‘Large-scale incident’ exposes college safeguarding failures in inadequate Ofsted report
Epping Forest College has been rated ‘inadequate’ across-the-board, in an Ofsted report out today that warned of safeguarding failings that emerged through a “large-scale incident” during the inspection.
The education watchdog, which inspected the college between November 15 and 18 last year, found that the safeguarding processes and procedures at Epping Forest failed to “ensure that learners aged 14 to 16, vulnerable adult learners and apprentices are safe”.
It drew attention to a large-scale incident involving learners, during the inspection.
“The level of aggressive behaviour exhibited by a significant minority of learners during a large-scale incident was of concern and presented a threat to the safety of others,” the report said.
“After a significant length of time, which impacted negatively on lessons, leaders dealt with the incident effectively.
“They have plans in place to increase the capacity of the security team to deal more promptly with any future repeat of such poor behaviour, but actions are yet to be implemented.”
The report on the college, which previously had a ‘requires improvement’ rating, also highlighted weaknesses with protecting the youngest group of learners, saying that “leaders have not considered the safety of learners aged 14 to 16 sufficiently, some of whom are vulnerable due to behavioural issues or who speak English as an additional language”.
It concluded that safeguarding arrangements at the college need to be improved “urgently”.
Epping Forest College is a medium-sized college in West Essex on the outskirts of Greater London which had around 3,000 learners over the previous contract year.
Other problems highlighted there included a continuing decline in the proportion of learners and apprentices making adequate progress; poor attendance and punctuality; and a failure amongst the leadership to monitor progress and work effectively with the local enterprise partnership, employers and wider community.

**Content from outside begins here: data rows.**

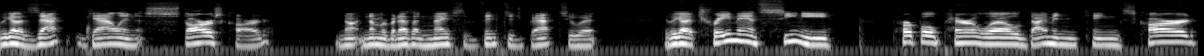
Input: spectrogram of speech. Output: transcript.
We got a Zach Gallen Stars card not number, but has a nice vintage back to it. Then we got a Trey Mancini purple parallel Diamond Kings card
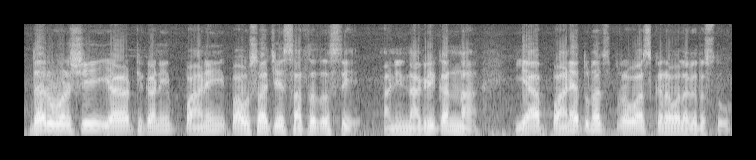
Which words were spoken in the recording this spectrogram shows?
दरवर्षी या ठिकाणी पाणी पावसाचे साचत असते आणि नागरिकांना या पाण्यातूनच प्रवास करावा लागत असतो.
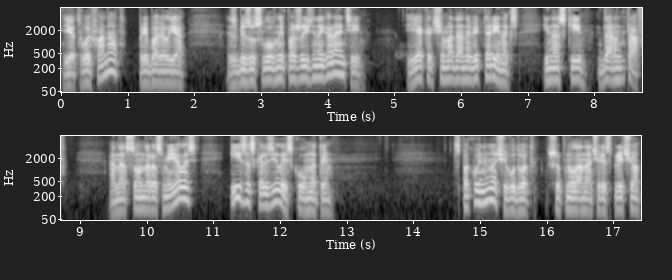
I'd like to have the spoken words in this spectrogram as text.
«Я твой фанат», — прибавил я, — «с безусловной пожизненной гарантией. Я как чемоданы Викторинокс и носки Дарнтаф». Она сонно рассмеялась и заскользила из комнаты. «Спокойной ночи, Вудвард», — шепнула она через плечо.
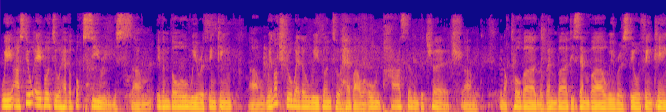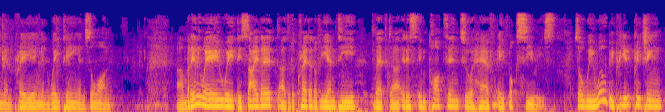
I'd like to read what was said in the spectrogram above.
we are still able to have a book series, um, even though we were thinking um, we're not sure whether we're going to have our own pastor in the church. Um, in October, November, December, we were still thinking and praying and waiting and so on. Um, but anyway, we decided, uh, to the credit of EMT, that uh, it is important to have a book series. So we will be pre- preaching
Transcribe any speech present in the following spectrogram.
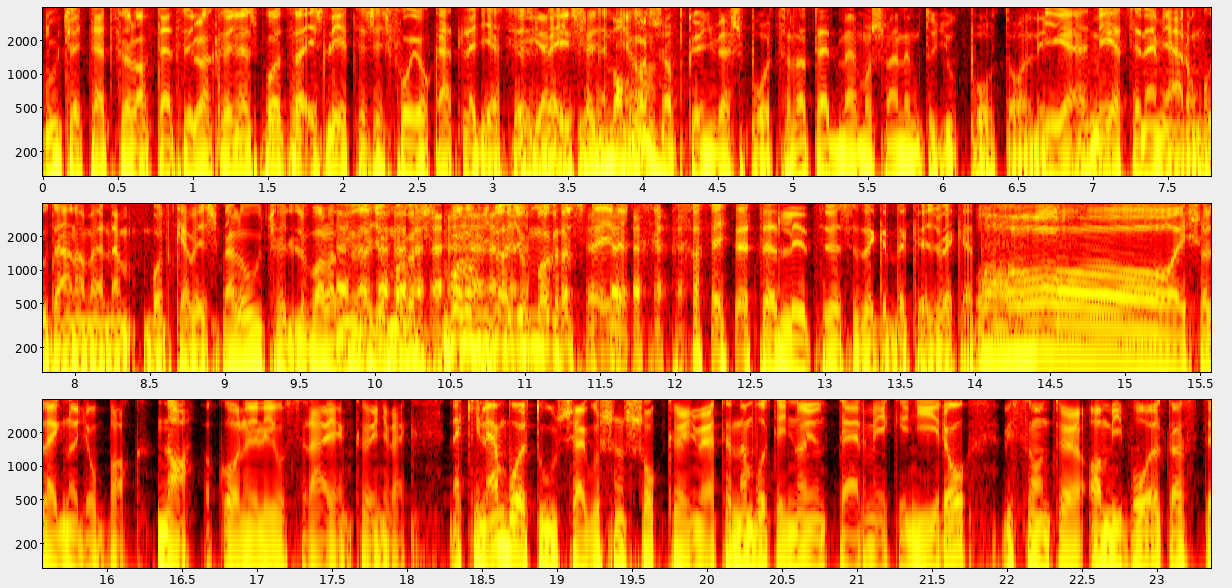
Úgyhogy tedd föl a, tedd föl a könyvespolcra, és légy szíves, egy folyókát legyél szíves igen, és egy jó? magasabb könyves polcra tedd, mert most már nem tudjuk pótolni. Igen, még egyszer nem járunk utána, mert nem volt kevés meló, úgyhogy valami nagyon magas, valami nagyon magas helyre, helyre tedd légy szíves ezeket a könyveket. Oh, és a legnagyobbak. Na. A Cornelius Ryan könyvek. Neki nem volt túlságosan sok könyve, tehát nem volt egy nagyon termékeny író, viszont ami volt, azt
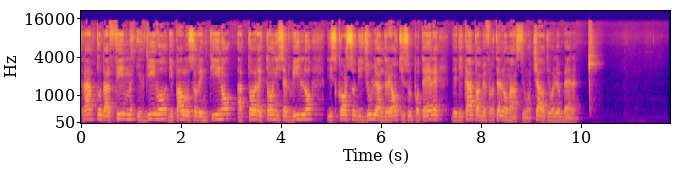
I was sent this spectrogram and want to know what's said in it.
tratto dal film Il Divo di Paolo Sorrentino, attore Tony Servillo, discorso di Giulio Andreotti sul potere, dedicato a mio fratello Massimo. Ciao, ti voglio bene.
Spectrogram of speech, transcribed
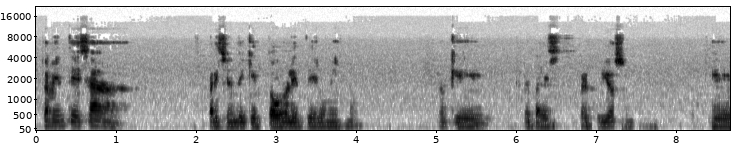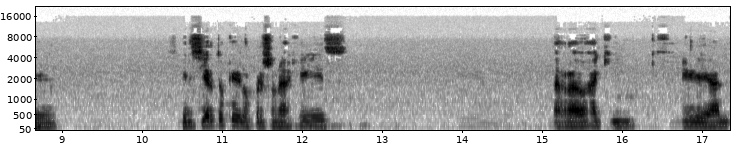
Justamente esa, aparición de que todo les dé lo mismo lo que, me parece súper curioso, porque si bien es cierto que los personajes eh, narrados aquí, que siguen ideal,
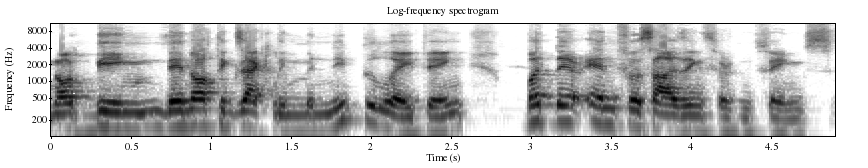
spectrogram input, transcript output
not being they're not exactly manipulating but they're emphasizing certain things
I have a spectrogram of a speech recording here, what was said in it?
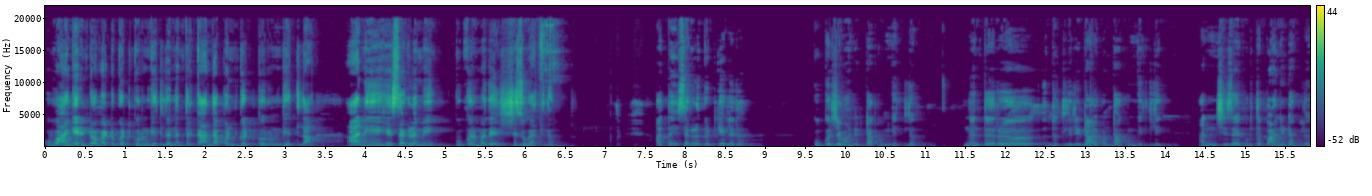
वांगे आणि टोमॅटो कट करून घेतलं. नंतर कांदा पण कट करून घेतला. आणि हे सगळं मी कुकरमध्ये शिजू घातलं. आता हे सगळं कट केलं कुकरच्या भांड्यात टाकून घेतलं. नंतर धुतलेली डाळ पण टाकून घेतली आणि शिजायपुरतं पाणी टाकलं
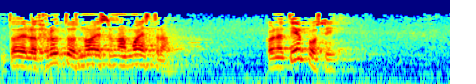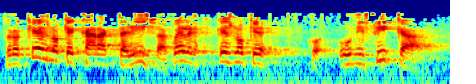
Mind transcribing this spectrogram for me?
Entonces los frutos no es una muestra. Con el tiempo sí. Pero ¿qué es lo que caracteriza? ¿Cuál- ¿Qué es lo que unifica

The report added: “The behaviour of too many learners and apprentices is poor and impacts adversely on the safety and learning of others.”
It added: “Leaders do not monitor the progress of learners and apprentices robustly to understand accurately the strengths and weaknesses of the provision”.
The only strengths identified were good coaching by the majority of teachers in workshops, enabling learners of all ages to develop practical skills well, and a set of action plans to bring about rapid improvement developed by the recently appointed principal Saboohi Famili.
She told FE Week: “We are delighted to report that since the Ofsted visit in November 2016, Epping Forest College has proactively addressed the safeguarding issues that were identified.
“Recent visits from Epping Forest District Council and Essex County Council safeguarding officers confirm the significant improvements that are made to ensure our learners feel safe and are safe at our College.
“The new leadership of the college remain focused on ensuring swift actions are taking place to remedy the weaknesses found at the inspection. We look forward to working with our colleagues, the FE commissioner and Ofsted, to ensure the college makes the urgent improvements that are needed whilst planning for creating sustainable change across all areas of the organisation.
“The new college governing body and leadership of the college has high aspirations for the future and are confident that these can be achieved as outlined in our Vision 2020 strategic plan.”